It took me years to meet Eduardo, since I travel nowhere, though he voyaged endlessly. (A friend of his once told him, “If it’s true what they say about the road being made by walking, you must be the commissioner of public works.”) Never have I met a man of more charisma who seemed less aware of it. Being with him was an experience because people regularly approached him to tell stories about their lives that were… well, there’s only one word for it: Galeano-esque. I saw it happen.

ORDER IT NOW

I’ve featured his work many times at this site, always with the deepest pleasure. This, I suspect, is the last time for both of us. The passages below are from his final, touching volume published by Nation Books, Hunter of Stories. And so, let me take this opportunity, one last time, to say goodbye, Eduardo, and thank you for everything, especially for the worlds you captured forever in words.

(Republished from TomDispatch by permission of author or representative)
 
Hide 3 CommentsLeave a Comment
Commenters to Ignore...to FollowEndorsed Only
Trim Comments?
    []
  1. Andy says:

    Galeano died two years ago, strange that this article do not mention this (or this is some sort of parody and I’m not smart enough to realize it)

    Read More
    ReplyAgree/Disagree/Etc.
    AgreeDisagreeLOLTroll
    These buttons register your public Agreement, Disagreement, Troll, or LOL with the selected comment. They are ONLY available to recent, frequent commenters who have saved their Name+Email using the 'Remember My Information' checkbox, and may also ONLY be used once per hour.
    Ignore Commenter Follow Commenter
    More... This Commenter Display All Comments
  2. Galeano was a typical white Hispanic who blamed all of Latin American failures on ‘yanqui’.

    It is so low and dirty.

    But near the end of his life, he admitted his theories were flawed.

    Read More
    ReplyAgree/Disagree/Etc. More... This Commenter Display All Comments
  3. Miro23 says:

    For decades, the stalwarts of the American Left depicted all accused of disloyalty in the so-called “McCarthyite” era as victims of the Cold War and an American “witch-hunt.” One such individual, who until his death made a good living portraying himself in this fashion, was Cedric Belfrage, a British expatriate who lived in the U.S. from the ’40s until 1955.

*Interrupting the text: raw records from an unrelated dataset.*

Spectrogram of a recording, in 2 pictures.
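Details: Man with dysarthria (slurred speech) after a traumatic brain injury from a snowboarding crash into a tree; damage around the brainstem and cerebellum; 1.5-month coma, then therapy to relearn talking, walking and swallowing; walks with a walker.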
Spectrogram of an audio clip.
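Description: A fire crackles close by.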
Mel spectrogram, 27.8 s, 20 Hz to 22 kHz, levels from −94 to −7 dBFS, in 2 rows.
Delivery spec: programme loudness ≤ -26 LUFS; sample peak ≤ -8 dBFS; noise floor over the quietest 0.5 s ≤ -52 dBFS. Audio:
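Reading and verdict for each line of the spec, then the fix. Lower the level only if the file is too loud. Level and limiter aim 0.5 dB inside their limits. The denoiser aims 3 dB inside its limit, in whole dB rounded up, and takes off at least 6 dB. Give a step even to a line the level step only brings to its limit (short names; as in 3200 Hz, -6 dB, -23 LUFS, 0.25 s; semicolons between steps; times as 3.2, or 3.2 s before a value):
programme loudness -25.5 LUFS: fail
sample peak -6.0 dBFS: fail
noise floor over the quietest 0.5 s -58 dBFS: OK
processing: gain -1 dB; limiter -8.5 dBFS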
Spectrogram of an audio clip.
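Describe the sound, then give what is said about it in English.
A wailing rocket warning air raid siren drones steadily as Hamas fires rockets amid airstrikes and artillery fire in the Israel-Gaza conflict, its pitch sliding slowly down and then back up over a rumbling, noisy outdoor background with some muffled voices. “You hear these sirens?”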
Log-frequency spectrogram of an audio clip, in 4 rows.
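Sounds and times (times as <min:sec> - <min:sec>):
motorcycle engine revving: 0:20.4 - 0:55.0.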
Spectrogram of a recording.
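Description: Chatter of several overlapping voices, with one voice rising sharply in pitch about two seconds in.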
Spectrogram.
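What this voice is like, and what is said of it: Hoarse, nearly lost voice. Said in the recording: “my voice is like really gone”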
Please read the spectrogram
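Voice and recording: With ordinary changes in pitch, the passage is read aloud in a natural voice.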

    We have known for some years, from both the Venona files and the Vassiliev KGB Notebooks, that in fact Belfrage was working for the KGB. In one of their books, Harvey Klehr and John Earl Haynes call him a “Betrayer of Two Nations.” Writing in Venona, they describe how KGB defector Elizabeth Bentley told the FBI that, while in the U.S., Belfrage regularly met with Soviet agent Jacob Golos to hand over material — both American and British — which he had obtained from the British Security Coordination Office for which he worked.

    https://www.hudson.org/research/11554-british-mi-5-files-reveal-another-cold-war-soviet-agent

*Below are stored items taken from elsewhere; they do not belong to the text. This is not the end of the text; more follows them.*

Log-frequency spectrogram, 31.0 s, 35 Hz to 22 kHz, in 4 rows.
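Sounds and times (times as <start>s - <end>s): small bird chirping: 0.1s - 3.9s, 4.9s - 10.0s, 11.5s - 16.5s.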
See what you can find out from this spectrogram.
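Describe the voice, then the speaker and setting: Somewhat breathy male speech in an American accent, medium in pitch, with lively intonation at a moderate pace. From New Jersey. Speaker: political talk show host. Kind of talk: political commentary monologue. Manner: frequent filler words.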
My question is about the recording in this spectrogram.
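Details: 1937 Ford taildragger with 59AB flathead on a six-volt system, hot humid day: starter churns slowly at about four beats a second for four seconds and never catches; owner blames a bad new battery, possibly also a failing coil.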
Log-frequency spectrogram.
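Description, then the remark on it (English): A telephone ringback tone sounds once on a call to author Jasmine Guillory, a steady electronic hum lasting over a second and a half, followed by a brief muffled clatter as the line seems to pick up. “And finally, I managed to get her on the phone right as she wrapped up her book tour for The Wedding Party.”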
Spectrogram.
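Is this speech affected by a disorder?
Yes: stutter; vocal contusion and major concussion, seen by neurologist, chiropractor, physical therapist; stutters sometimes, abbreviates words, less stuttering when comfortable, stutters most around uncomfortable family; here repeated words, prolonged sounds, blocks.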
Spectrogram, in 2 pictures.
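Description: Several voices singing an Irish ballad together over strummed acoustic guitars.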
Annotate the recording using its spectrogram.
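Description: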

    Read More
    ReplyAgree/Disagree/Etc. More... This Commenter Display All Comments
Current Commenter says:

Leave a Reply - Comments on articles more than two weeks old will be judged much more strictly on quality and tone


 Remember My InformationWhy?
 Email Replies to my Comment
Submitted comments become the property of The Unz Review and may be republished elsewhere at the sole discretion of the latter
Subscribe to This Comment Thread via RSS Subscribe to All Tom Engelhardt Comments via RSS
Personal Classics
Eight Exceptional(ly Dumb) American Achievements of the Twenty-First Century
How the Security State’s Mania for Secrecy Will Create You
Delusional Thinking in the Age of the Single Superpower